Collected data
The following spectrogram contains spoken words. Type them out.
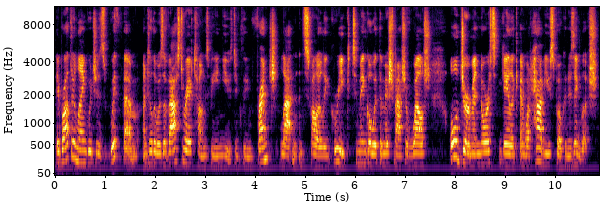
they brought their languages with them until there was a vast array of tongues being used, including French, Latin, and scholarly Greek, to mingle with the mishmash of Welsh, Old German, Norse, Gaelic, and what have you spoken as English.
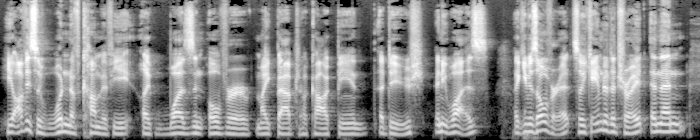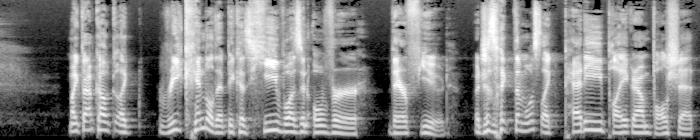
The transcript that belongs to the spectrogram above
he obviously wouldn't have come if he like wasn't over Mike Babcock being a douche and he was like he was over it so he came to Detroit and then Mike Babcock like rekindled it because he wasn't over their feud which is like the most like petty playground bullshit.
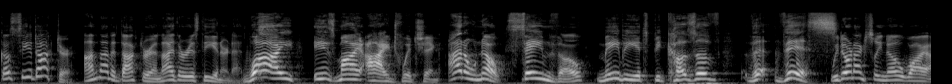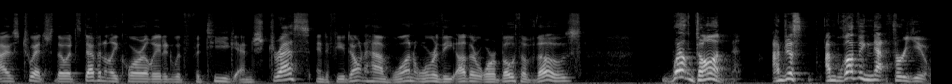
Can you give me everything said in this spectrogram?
go see a doctor. I'm not a doctor and neither is the internet. Why is my eye twitching? I don't know. Same though. Maybe it's because of the this. We don't actually know why eyes twitch, though it's definitely correlated with fatigue and stress, and if you don't have one or the other or both of those, well done. I'm just, I'm loving that for you.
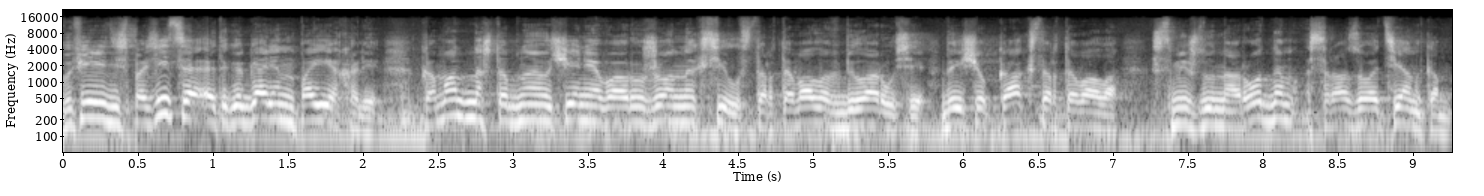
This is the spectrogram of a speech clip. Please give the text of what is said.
В эфире «Диспозиция» – это «Гагарин. Поехали». Командно-штабное учение вооруженных сил стартовало в Беларуси. Да еще как стартовало. С международным сразу оттенком.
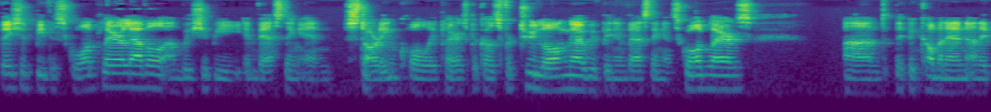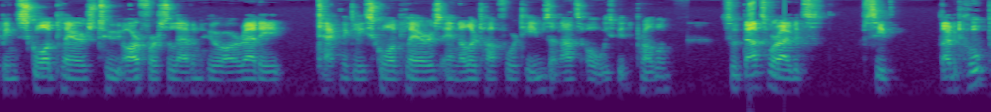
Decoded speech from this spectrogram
They should be the squad player level, and we should be investing in starting quality players because for too long now we've been investing in squad players. And they've been coming in and they've been squad players to our first 11 who are already technically squad players in other top four teams, and that's always been the problem. So that's where I would see. I would hope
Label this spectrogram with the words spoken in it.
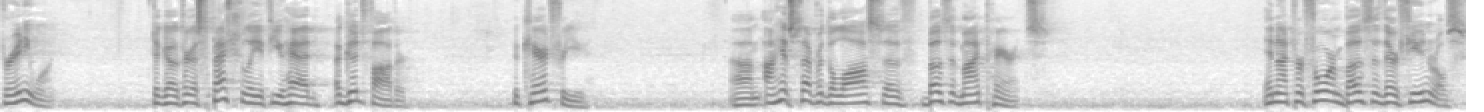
for anyone to go through, especially if you had a good father who cared for you. Um, I have suffered the loss of both of my parents, and I performed both of their funerals.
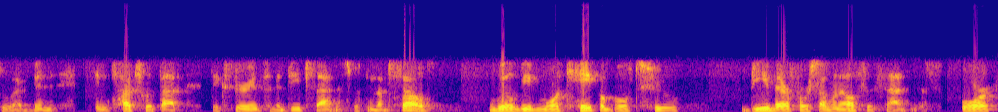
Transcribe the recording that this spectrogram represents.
who have been in touch with that experience of a deep sadness within themselves, will be more capable to be there for someone else's sadness. Or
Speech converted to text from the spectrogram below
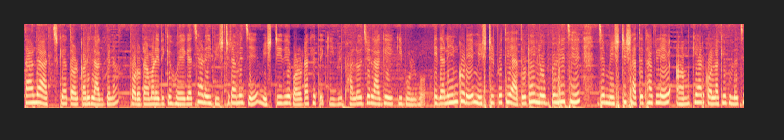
তাহলে আজকে আর তরকারি লাগবে না। পরোটা আমার এদিকে হয়ে গেছে আর এই বৃষ্টির আমেজে মিষ্টি দিয়ে পরোটা খেতে কি ভালো যে লাগে, কি বলব? ইদানিং করে মিষ্টির প্রতি এতটাই লোভ বেড়েছে যে মিষ্টির সাথে থাকলে আমকে আর কলাকে বলেছি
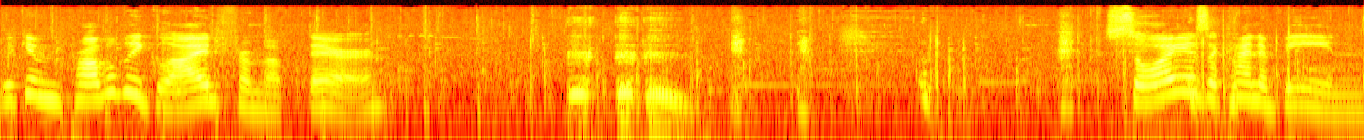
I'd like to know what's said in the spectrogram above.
We can probably glide from up there. Soy is a kind of bean.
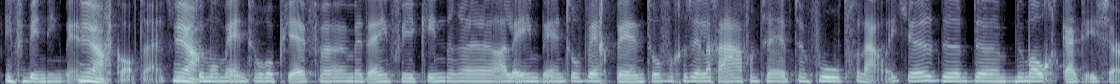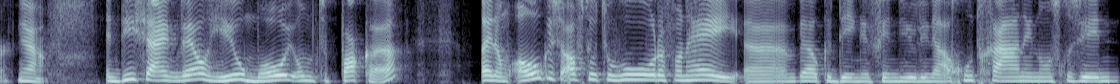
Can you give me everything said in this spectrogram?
in verbinding bent, Ja. zeg ik altijd. Dus Ja. de momenten waarop je even met een van je kinderen alleen bent of weg bent of een gezellige avond hebt en voelt van nou, weet je, de, de, de mogelijkheid is er. Ja. En die zijn wel heel mooi om te pakken. En om ook eens af en toe te horen van... hé, hey, eh, welke dingen vinden jullie nou goed gaan in ons gezin?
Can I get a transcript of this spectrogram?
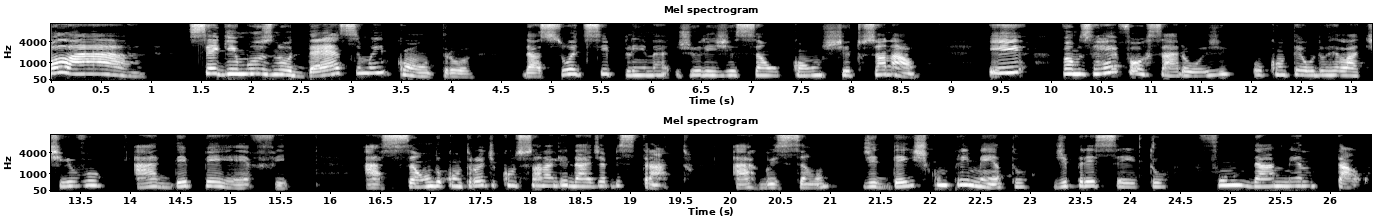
Olá! Seguimos no décimo encontro da sua disciplina Jurisdição Constitucional e vamos reforçar hoje o conteúdo relativo à DPF, Ação do Controle de Constitucionalidade Abstrato, arguição de descumprimento de preceito fundamental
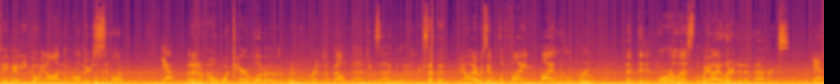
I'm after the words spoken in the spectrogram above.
fake ID going on that were all very similar Yeah. but I don't know what parable I would have, would have written about that exactly. Except that you know I was able to find my little group that did it more or less the way I learned it at Mavericks. Yeah.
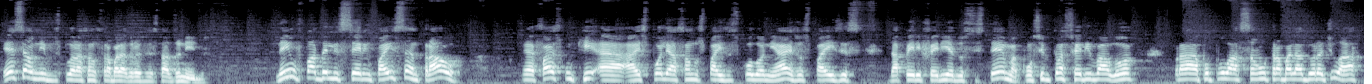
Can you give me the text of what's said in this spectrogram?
Esse é o nível de exploração dos trabalhadores dos Estados Unidos. Nem o fato deles serem país central é, faz com que a, a expoliação dos países coloniais, os países da periferia do sistema, consigam transferir valor para a população trabalhadora de lá.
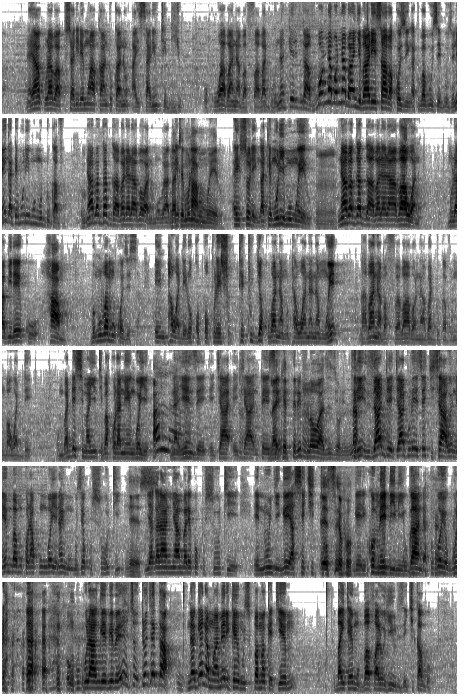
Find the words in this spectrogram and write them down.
naye akulaba akusaliremu akantu kano i saluted you okuwa abaana baffe abadduga nate nga bonna bonna bangi baleese abakozi nga tubabuuza ebibuuzo naye nga temuliimu muddugavu. N'abagagga abalala abawano nga temulimu mweru. Sole nga temuliimu mweru. N'abagagga abalala abawano mulabire ku hamu bwe muba mukozesa empower the local population tetujja kuba namutawaana nammwe ngaabaana baffe ababona abaddugavu mubawadde. Omubadde simanyi nti bakola n'engoye. Naye nze ekyanteesenza nti ekyatuleese kisaawe naye muba mukola ku ngoye naye munguze ku suuti. Njagala nyambaleko ku suuti ennungi ngaeya sekitto ng'eriko made in uganda. Tugoyo gula. Okugulanga ebyo. Tozeka nagenda mu amerika eyo mu supermarket emu bayitayo mu buffalo hills ekikago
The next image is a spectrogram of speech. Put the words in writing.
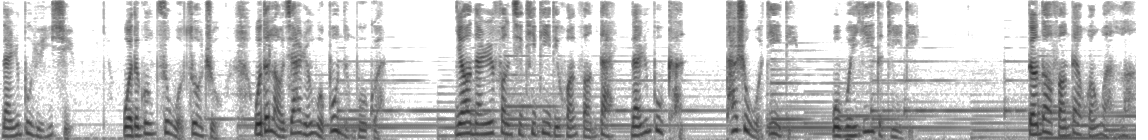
男人不允许。我的工资我做主，我的老家人我不能不管。你要男人放弃替弟弟还房贷，男人不肯。他是我弟弟，我唯一的弟弟。等到房贷还完了，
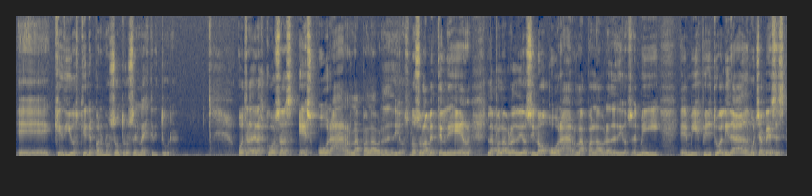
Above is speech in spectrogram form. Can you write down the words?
eh, que Dios tiene para nosotros en la escritura. Otra de las cosas es orar la palabra de Dios. No solamente leer la palabra de Dios, sino orar la palabra de Dios. En mi, en mi espiritualidad muchas veces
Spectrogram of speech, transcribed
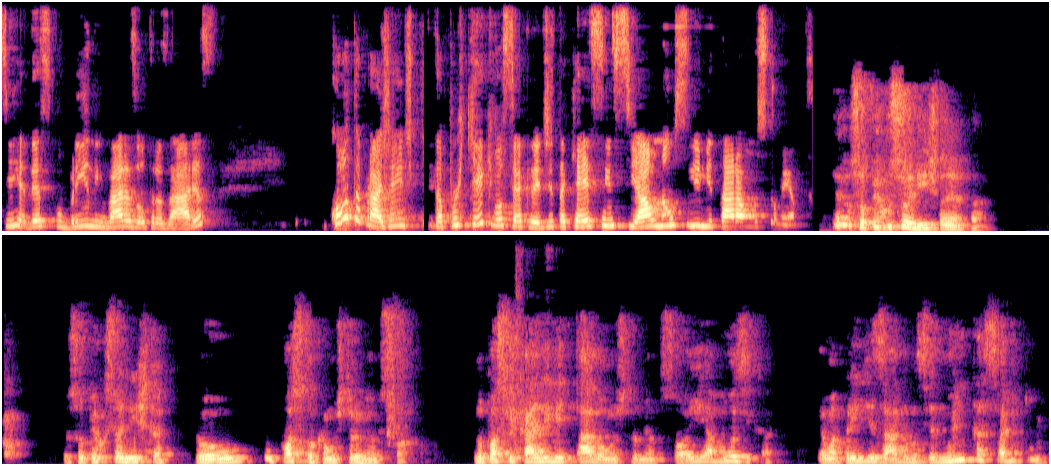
se redescobrindo em várias outras áreas. Conta pra gente, Kita, por que, que você acredita que é essencial não se limitar a um instrumento? Eu sou percussionista, né, cara? Eu sou percussionista. Eu não posso tocar um instrumento só não posso ficar limitado a um instrumento só. E a música é um aprendizado, você nunca sabe tudo.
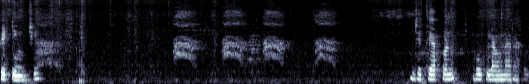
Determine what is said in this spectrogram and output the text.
फिटिंगची. जिथे आपण हुक लावणार आहोत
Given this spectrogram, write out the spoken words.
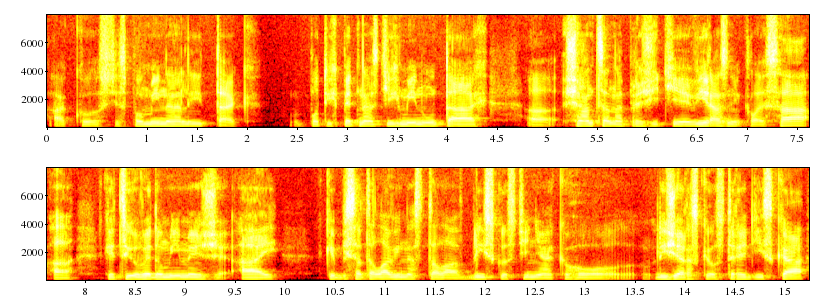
ako ste spomínali, tak po tých 15 minútach šanca na prežitie výrazne klesá a keď si uvedomíme, že aj keby sa tá lavina stala v blízkosti nejakého lyžiarského strediska,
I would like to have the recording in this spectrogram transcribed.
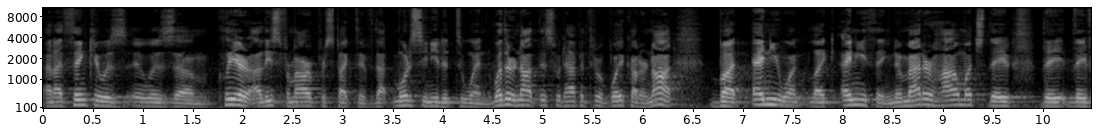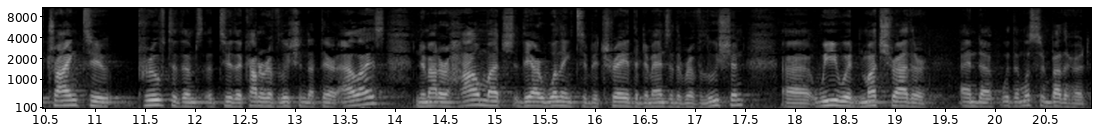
And I think it was it was um, clear, at least from our perspective, that Morsi needed to win, whether or not this would happen through a boycott or not. But anyone, like anything, no matter how much they they they've trying to prove to them to the counter revolution that they're allies, no matter how much they are willing to betray the demands of the revolution, uh, we would much rather end up with the Muslim Brotherhood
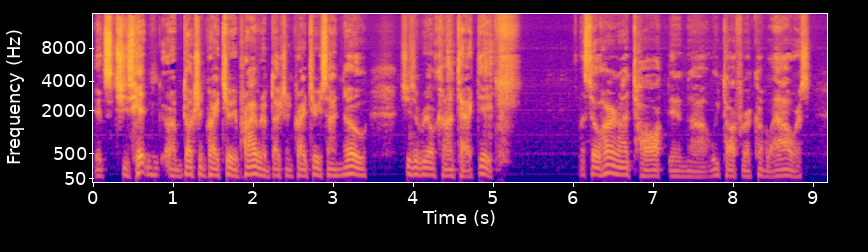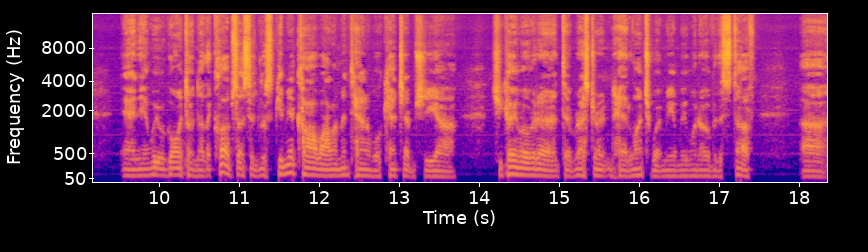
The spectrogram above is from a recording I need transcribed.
it's, she's hitting abduction criteria, private abduction criteria. So I know she's a real contactee. So her and I talked and uh, we talked for a couple of hours and then we were going to another club. So I said, "Just give me a call while I'm in town, and we'll catch up." And she uh, she came over to the restaurant and had lunch with me, and we went over the stuff. Uh,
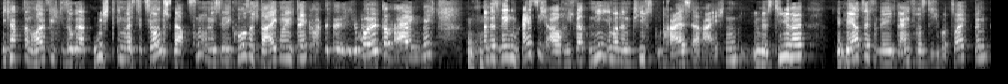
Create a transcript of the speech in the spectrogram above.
Ich habe dann häufig die sogenannten Nicht-Investitionsschmerzen und ich sehe die Kurse steigen und ich denke, ich wollte doch eigentlich. Und deswegen weiß ich auch, ich werde nie immer den tiefsten Preis erreichen. Ich investiere in Werte, von denen ich langfristig überzeugt bin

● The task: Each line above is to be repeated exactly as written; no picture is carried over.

● Response to this task:
The following spectrogram contains spoken words. Type them out.
they brought their languages with them until there was a vast array of tongues being used, including French, Latin, and scholarly Greek, to mingle with the mishmash of Welsh, Old German, Norse, Gaelic, and what have you spoken as English.
The transcript that belongs to the spectrogram above
he obviously wouldn't have come if he like wasn't over Mike Babcock being a douche and he was like he was over it so he came to Detroit and then Mike Babcock like rekindled it because he wasn't over their feud which is like the most like petty playground bullshit.
Can you give me everything said in this spectrogram?
go see a doctor. I'm not a doctor and neither is the internet. Why is my eye twitching? I don't know. Same though. Maybe it's because of the this. We don't actually know why eyes twitch, though it's definitely correlated with fatigue and stress, and if you don't have one or the other or both of those, well done. I'm just, I'm loving that for you.
This is the spectrogram of a speech clip. Please give the text of what is said.
В эфире «Диспозиция» – это «Гагарин. Поехали». Командно-штабное учение вооруженных сил стартовало в Беларуси. Да еще как стартовало. С международным сразу оттенком.
Decoded speech from this spectrogram
They should be the squad player level, and we should be investing in starting quality players because for too long now we've been investing in squad players. And they've been coming in and they've been squad players to our first 11 who are already technically squad players in other top four teams, and that's always been the problem. So that's where I would see. I would hope
Label this spectrogram with the words spoken in it.
for anyone to go through, especially if you had a good father who cared for you. Um, I have suffered the loss of both of my parents, and I performed both of their funerals.
Transcribe the recording that this spectrogram represents.
who have been in touch with that experience of a deep sadness within themselves, will be more capable to be there for someone else's sadness. Or
Speech converted to text from the spectrogram below
তাহলে আজকে আর তরকারি লাগবে না। পরোটা আমার এদিকে হয়ে গেছে আর এই বৃষ্টির আমেজে মিষ্টি দিয়ে পরোটা খেতে কি ভালো যে লাগে, কি বলব? ইদানিং করে মিষ্টির প্রতি এতটাই লোভ বেড়েছে যে মিষ্টির সাথে থাকলে আমকে আর কলাকে বলেছি
I'd like to know what's said in the spectrogram above.
We can probably glide from up there. Soy is a kind of bean.
Can you give me everything said in this spectrogram?
in verbinding bent, Ja. zeg ik altijd. Dus Ja. de momenten waarop je even met een van je kinderen alleen bent of weg bent of een gezellige avond hebt en voelt van nou, weet je, de, de, de mogelijkheid is er. Ja. En die zijn wel heel mooi om te pakken. En om ook eens af en toe te horen van... hé, hey, eh, welke dingen vinden jullie nou goed gaan in ons gezin?
Can I get a transcript of this spectrogram?
Olá! Seguimos no décimo encontro da sua disciplina Jurisdição Constitucional e vamos reforçar hoje o conteúdo relativo à DPF, Ação do Controle de Constitucionalidade Abstrato, arguição de descumprimento de preceito fundamental
I'm after the words spoken in the spectrogram above.
fake ID going on that were all very similar Yeah. but I don't know what parable I would have, would have written about that exactly. Except that you know I was able to find my little group that did it more or less the way I learned it at Mavericks. Yeah.
Can you give me the text of what's said in this spectrogram?
Esse é o nível de exploração dos trabalhadores dos Estados Unidos. Nem o fato deles serem país central é, faz com que a, a expoliação dos países coloniais, os países da periferia do sistema, consigam transferir valor para a população trabalhadora de lá.
Find the words in this spectrogram and write them down.
naye akulaba akusaliremu akantu kano i saluted you okuwa abaana baffe abadduga nate nga bonna bonna bangi baleese abakozi nga tubabuuza ebibuuzo naye nga temuliimu muddugavu. N'abagagga abalala abawano nga temulimu mweru. Sole nga temuliimu mweru. N'abagagga abalala abawano mulabire ku hamu bwe muba mukozesa empower the local population tetujja kuba namutawaana nammwe ngaabaana baffe ababona abaddugavu mubawadde. Omubadde simanyi nti bakola n'engoye. Naye nze ekyanteesenza nti ekyatuleese kisaawe naye muba mukola ku ngoye naye munguze ku suuti. Njagala nyambaleko ku suuti ennungi ngaeya sekitto ng'eriko made in uganda. Tugoyo gula. Okugulanga ebyo. Tozeka nagenda mu amerika eyo mu supermarket emu bayitayo mu buffalo hills ekikago
The next image is a spectrogram of speech. Put the words in writing.
男人不允许。我的工资我做主，我的老家人我不能不管。你要男人放弃替弟弟还房贷，男人不肯。他是我弟弟，我唯一的弟弟。等到房贷还完了，
Above is speech in spectrogram form. Can you write down the words?
eh, que Dios tiene para nosotros en la escritura. Otra de las cosas es orar la palabra de Dios. No solamente leer la palabra de Dios, sino orar la palabra de Dios. En mi, en mi espiritualidad muchas veces
Spectrogram of speech, transcribed
se redescobrindo em várias outras áreas. Conta pra gente, Kita, por que, que você acredita que é essencial não se limitar a um instrumento? Eu sou percussionista, né, cara? Eu sou percussionista. Eu não posso tocar um instrumento só não posso ficar limitado a um instrumento só. E a música é um aprendizado, você nunca sabe tudo.
Determine what is said in this spectrogram and output the text.
फिटिंगची. जिथे आपण हुक लावणार आहोत
Given this spectrogram, write out the spoken words.
ako ste spomínali, tak po tých 15 minútach šanca na prežitie výrazne klesá a keď si uvedomíme, že aj keby sa tá lavina stala v blízkosti nejakého lyžiarského strediska,
I would like to have the recording in this spectrogram transcribed.
And I think it was it was um, clear, at least from our perspective, that Morsi needed to win, whether or not this would happen through a boycott or not. But anyone, like anything, no matter how much they they they've trying to prove to them to the counter revolution that they're allies, no matter how much they are willing to betray the demands of the revolution, uh, we would much rather end up with the Muslim Brotherhood
The spectrogram above is from a recording I need transcribed.
it's, she's hitting abduction criteria, private abduction criteria. So I know she's a real contactee. So her and I talked and uh, we talked for a couple of hours and then we were going to another club. So I said, "Just give me a call while I'm in town, and we'll catch up." And she uh, she came over to the restaurant and had lunch with me, and we went over the stuff. Uh,
Create a transcript of the speech in the spectrogram above.
Ich habe dann häufig die sogenannten Nicht-Investitionsschmerzen und ich sehe die Kurse steigen und ich denke, ich wollte doch eigentlich. Und deswegen weiß ich auch, ich werde nie immer den tiefsten Preis erreichen. Ich investiere in Werte, von denen ich langfristig überzeugt bin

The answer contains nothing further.